[Exercise description] Repeat the records exactly. Leave out the pictures.

Dataset items:
*** Begin section ***

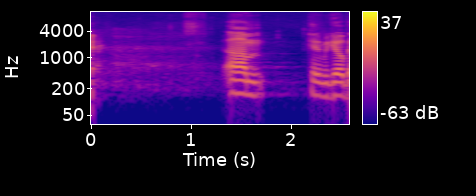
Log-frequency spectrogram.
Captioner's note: laughter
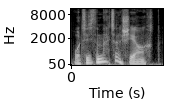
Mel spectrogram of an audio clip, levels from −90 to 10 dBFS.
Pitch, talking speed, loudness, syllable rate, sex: 110 Hz, 260 wpm, -16 LUFS, 6.7 syllables/s, male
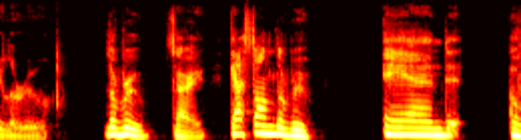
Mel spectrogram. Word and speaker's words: Leroux: The X is silent, so it'd be Leroux.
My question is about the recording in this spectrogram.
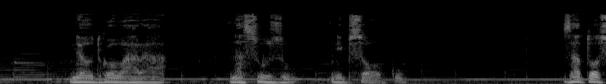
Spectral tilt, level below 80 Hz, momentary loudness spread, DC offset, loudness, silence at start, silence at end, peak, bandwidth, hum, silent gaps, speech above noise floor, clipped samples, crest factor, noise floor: -4.5 dB/octave; -54 dBFS; 20 LU; under 0.1%; -36 LUFS; 0 s; 0 s; -20 dBFS; 11.5 kHz; none; none; 21 dB; under 0.1%; 18 dB; -56 dBFS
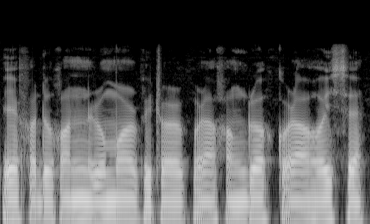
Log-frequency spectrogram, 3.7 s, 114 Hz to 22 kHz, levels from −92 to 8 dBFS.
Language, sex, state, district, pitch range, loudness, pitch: Assamese, male, Assam, Sonitpur, 95-100 Hz, -15 LUFS, 100 Hz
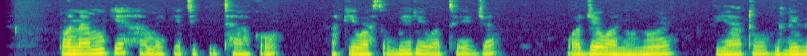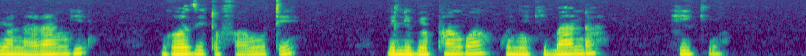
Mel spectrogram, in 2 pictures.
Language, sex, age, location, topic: Swahili, female, 25-35, Mombasa, finance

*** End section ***

[Task response]
Log-frequency spectrogram.
Captioner's note: laughter
Mel spectrogram of an audio clip, levels from −90 to 10 dBFS.
Pitch, talking speed, loudness, syllable rate, sex: 110 Hz, 260 wpm, -16 LUFS, 6.7 syllables/s, male
Mel spectrogram. Word and speaker's words: Leroux: The X is silent, so it'd be Leroux.
My question is about the recording in this spectrogram.
Spectral tilt, level below 80 Hz, momentary loudness spread, DC offset, loudness, silence at start, silence at end, peak, bandwidth, hum, silent gaps, speech above noise floor, clipped samples, crest factor, noise floor: -4.5 dB/octave; -54 dBFS; 20 LU; under 0.1%; -36 LUFS; 0 s; 0 s; -20 dBFS; 11.5 kHz; none; none; 21 dB; under 0.1%; 18 dB; -56 dBFS
Log-frequency spectrogram, 3.7 s, 114 Hz to 22 kHz, levels from −92 to 8 dBFS.
Language, sex, state, district, pitch range, loudness, pitch: Assamese, male, Assam, Sonitpur, 95-100 Hz, -15 LUFS, 100 Hz
Mel spectrogram, in 2 pictures.
Language, sex, age, location, topic: Swahili, female, 25-35, Mombasa, finance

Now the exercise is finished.